The Miami Herald | EDITORIAL
Speaking out against evil
OUR OPINION: Regime's affronts to the people of Cuba challenge pontiff's
By The Miami Herald Editorial
Pope Benedict XVI arrives in Cuba on Monday at a moment when the grim
reality of living under a dictatorship threatens to overshadow the
evangelical nature of his mission. The pope is expected to bring a
constructive message about the need for change to a land whose people
long for relief, but the Castro regime has already responded with an
abundantly clear message of its own: Not interested!
• Amnesty International reports that Cuba maintains a "permanent
campaign of harassment" against those demanding respect for civil and
political rights. Only the tactics have changed, from long-term
detentions to a churning of dissidents, rights activists and independent
• Around the same time, a shocking video smuggled out of the infamous
Combinado del Este prison showed inmates, many accused only of
"political" crimes, existing under sub-human conditions. The video
offers more evidence that Cuba's rulers routinely deny basic human
rights to all.
• The U.S. Commission on International Religious Freedom declared that
"serious religious freedom violations continue in Cuba despite some
The violations include government "interference in church affairs" and
controls on "religious belief and practices through surveillance and
And there's more.
The Ladies in White, whose weekly procession after Mass is widely seen
as an attempt to create a tiny space for dissidents, have been told that
their silent form of opposition will no longer be tolerated.

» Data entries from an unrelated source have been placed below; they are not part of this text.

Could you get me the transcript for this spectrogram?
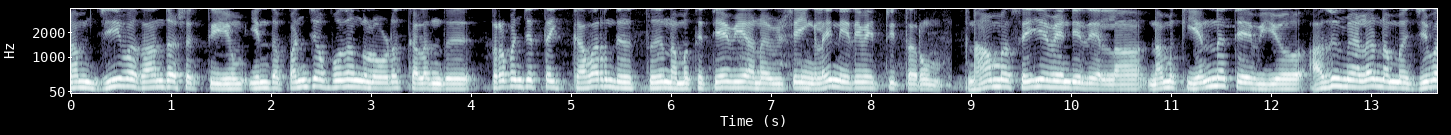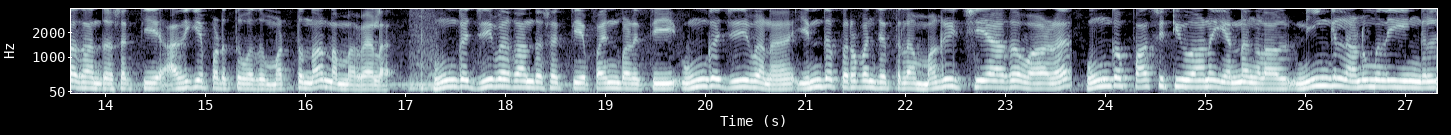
நம் ஜீவகாந்த சக்தியும் இந்த பஞ்சபூதங்களோடு கலந்து பிரபஞ்சத்தை கவர்ந்தெடுத்து நமக்கு தேவையான விஷயங்களை நிறைவேற்றி தரும். நாம் செய்ய வேண்டியது எல்லாம் நமக்கு என்ன தேவையோ அது மேலே நம்ம ஜீவகாந்த சக்தியை அதிகப்படுத்துவது மட்டும்தான் நம்ம வேலை. உங்கள் ஜீவகாந்த சக்தியை பயன்படுத்தி உங்கள் ஜீவனை இந்த பிரபஞ்சத்தில் மகிழ்ச்சியாக வாழ உங்கள் பாசிட்டிவான எண்ணங்களால் நீங்கள் அனுமதியுங்கள்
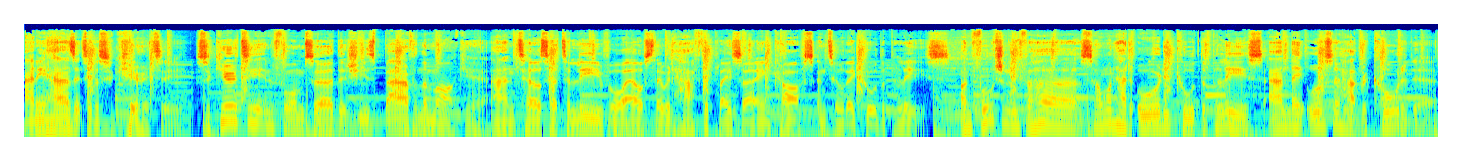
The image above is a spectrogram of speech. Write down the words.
and he hands it to the security. Security informs her that she is banned from the market and tells her to leave or else they would have to place her in cuffs until they call the police. Unfortunately for her, someone had already called the police and they also had recorded it.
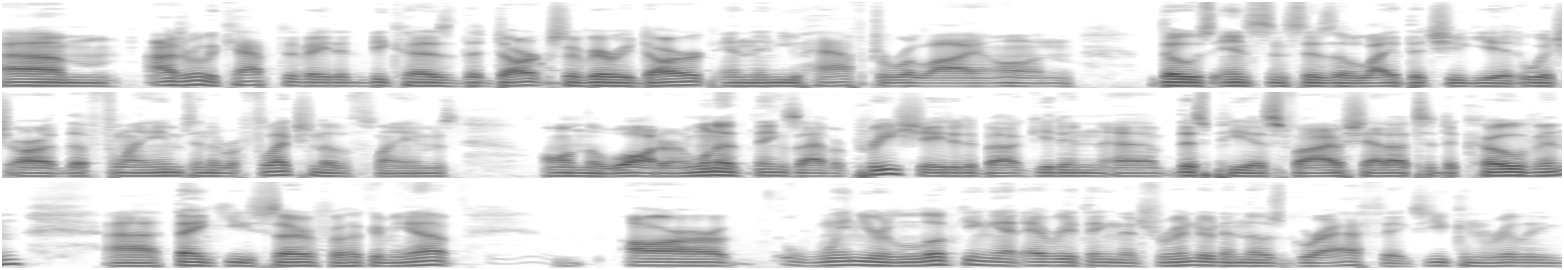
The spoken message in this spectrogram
Um, I was really captivated because the darks are very dark, and then you have to rely on those instances of light that you get, which are the flames and the reflection of the flames on the water. And one of the things I've appreciated about getting uh, this PS5, shout out to DeCoven, uh, thank you, sir, for hooking me up, are when you're looking at everything that's rendered in those graphics, you can really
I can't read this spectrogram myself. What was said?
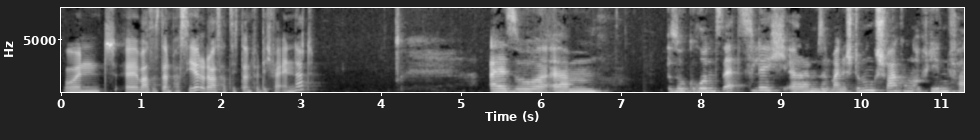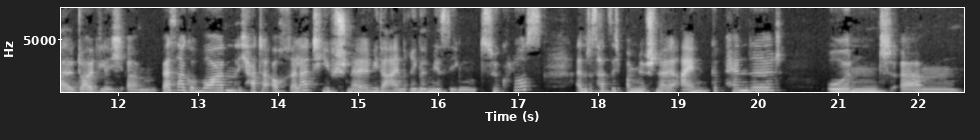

Evidently,
their very existence is unacceptable to the state because it gives
dramatic evidence of the discontent raging beneath the enforced surface
The pope is an agent of spiritual renewal. His presence will be welcomed
by multitudes of ordinary Cubans who live in fear of the dictatorship
and see his moral authority as an antidote to evil.
He cannot afford to ignore these affronts to the dignity of the Cuban
people that have been a grim precursor to his visit.
The government's abrupt removal of protestors who occupied a Havana
church to demand human and civil rights last week put the church in an
awkward position. In most countries, church authorities patiently wait
out the protestors rather than calling the police to invade the
sanctuary. But Cardinal Jaime Ortega, by his own account, asked
authorities to "invite" the protestors to leave. They were promptly,
forcibly ejected by a government goon squad.
A modest improvement in relations between the church and the regime has
occurred under Cardinal Ortega. He facilitated the release of more than
120 political prisoners in 2010-2011, but the way the church went about
it — pressing prisoners to leave their country for Spain, which is what
the regime wanted — put the church on the wrong side of history.
The pope must make it clear that the church will never forsake its
mission of defending the downtrodden. In Cuba, it has an obligation to
stand up for the rights of dissidents. No improvement in church/state
relations is worth an accommodation that calls the church's moral
authority into question.
It is unfair to burden the pontiff with expectations that no one can
possibly fulfill about changing the nature of the Cuban regime. But it's
worth recalling the words of Pope John Paul II on his first visit to
Haiti. Appalled by inhuman oppression and moved by the hope he observed
in the face of ordinary Haitians, he declared forthrightly: "Something
must change here."
So it should be in Cuba.